Sadanand K. Bakre, Thames, 1969, acrylic on canvas, 31 1/2 x 53 1/8”.

Bakre was known for his expert handling of colours

"He does not go wrong with colours....strong, pure tones mix, boldly and easily....there is warmth in every picture" as said in The Times, London, in 1961.

When he moved to London, Bakre fell into tough times and that was one of the primary reasons for his shift from sculpture to painting. He even worked as a ward boy and sold flowers at Berkly Square to meet his expenses. His paintings are vibrant in their color composition. One can safely say that despite not being trained in the basics during his early years, Bakre eventually developed an aesthetic sense worth appreciating. His preoccupation with sculptural techniques comes out in works like 'Way to Cherry Chase, Maryland'. By manipulating paper to give it a 3D model-like structure, the painting itself seems to grow out of the wall and acquire a definite shape, just as in a sculpture.

Apart from sculptures Bakre also developed the concept of independent imagery in Indian art. His contributions built the foundations for contemporary art. Although he was trained in the traditional style, the unrest to find a personal language led to the flowering of an independent imagination. He, along with his fellow-painters of the Progressive Artists Group, used innovative methods to bring a breakthrough in the old realistic style, which was prevalent for nearly a century. The core of Bakre's art practice was to seek freedom from the restrictions of set styles and traditions of realism. Therefore, he critically reviewed his own work, keeping in mind the global trends, patterns and parameters. This intense, scrutiny and criticism of his own work helped the artist to constantly evolve, and gain global recognition.

Sadanand K. Bakre, Pollution, oil on canvas, 47 11/16 x 35 15/16".

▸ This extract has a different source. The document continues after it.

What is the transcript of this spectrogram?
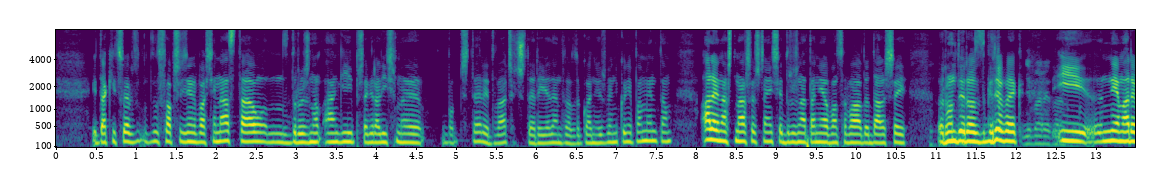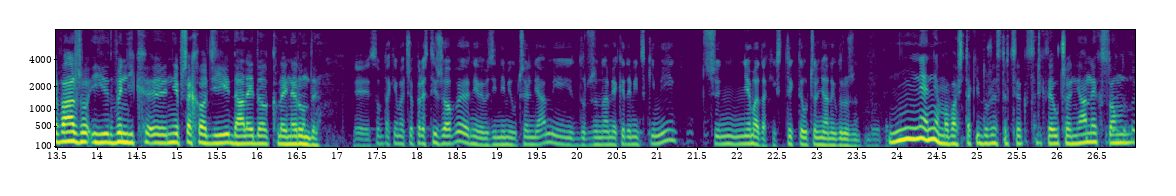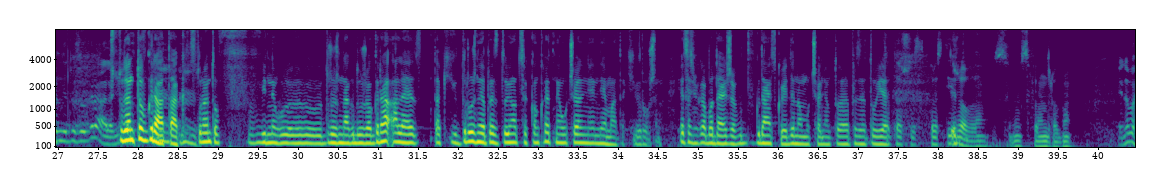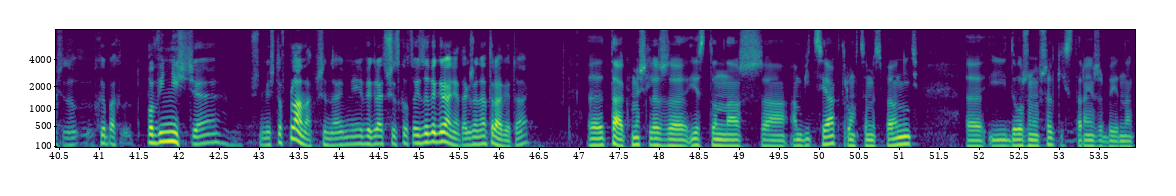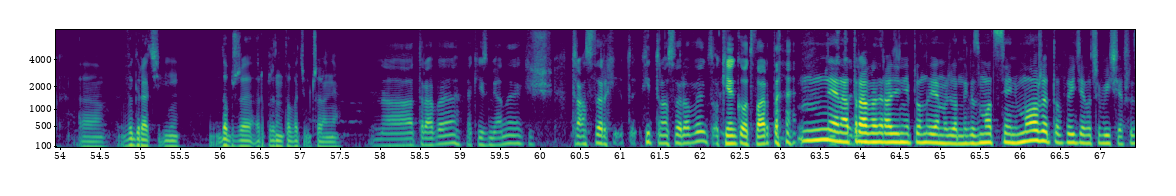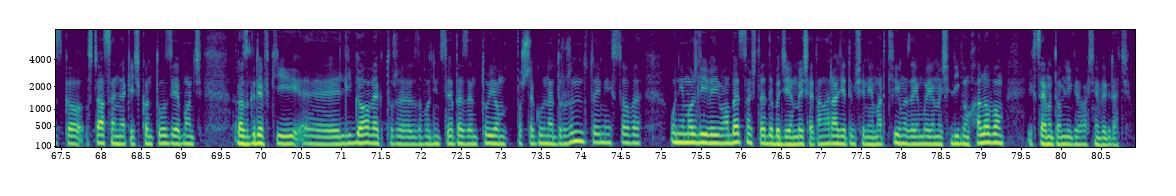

Sadanand K. Bakre,Way to Cherry Chase, Maryland, Late 1960, oil on paper laid on canvas.

Independent imagery

Sadanand K. Bakre,Untitled, oil on canvas, 38 1/2 x 30 3/8".

Art for Art's Sake was a life philosophy for Bakre

Son-et-Lumiere Art Gallery described the association with the artist as "....forged ahead fearlessly with total freedom from the restrictions of set styles and traditions of realism". His return from London resulted in him keeping a low profile. Meeting people was a higher priority, he believed and he stayed firm in his principals. When a german collector wished to buy some of his old works, he quoted "I never painted for money, but for the love of it".

Sadanand K. Bakre, Untitled(Landscape), 1960, oil on masonite board, 23 7/8 x 23 7/8".

Modern Metal shaped by emotion and experience was Bakre's niche

In the beginning, Bakre’s artworks veered towards modernism. Gradually he created his own language and produced works which were refined, accurate and aesthetically appealing from all angles. It seems his works carved a path for him in his career. His journey and the works he created are based on his emotional experiences. Being one of the founder members of the Bombay Progressive Artists, he never achieved commercial success the way co-founders - ( Hussain, Gade, Ara, Raza and Souza) achieved. But the group acted as a catalyst for projecting his talent and allowed him to earn enough money to travel to England. He had four solo exhibitions at the Tradwell Gallery between 1969-1975. Amongst the busts that he sculpted are those of the critic Rudi von Leyden, Sir Cowasji Jehangir, founder of the Jehangir Art Gallery, and one of K.H Ara.

Sadanand K. Bakre, Untitled, metal, 40 3/16 x 61 x 4 1/2".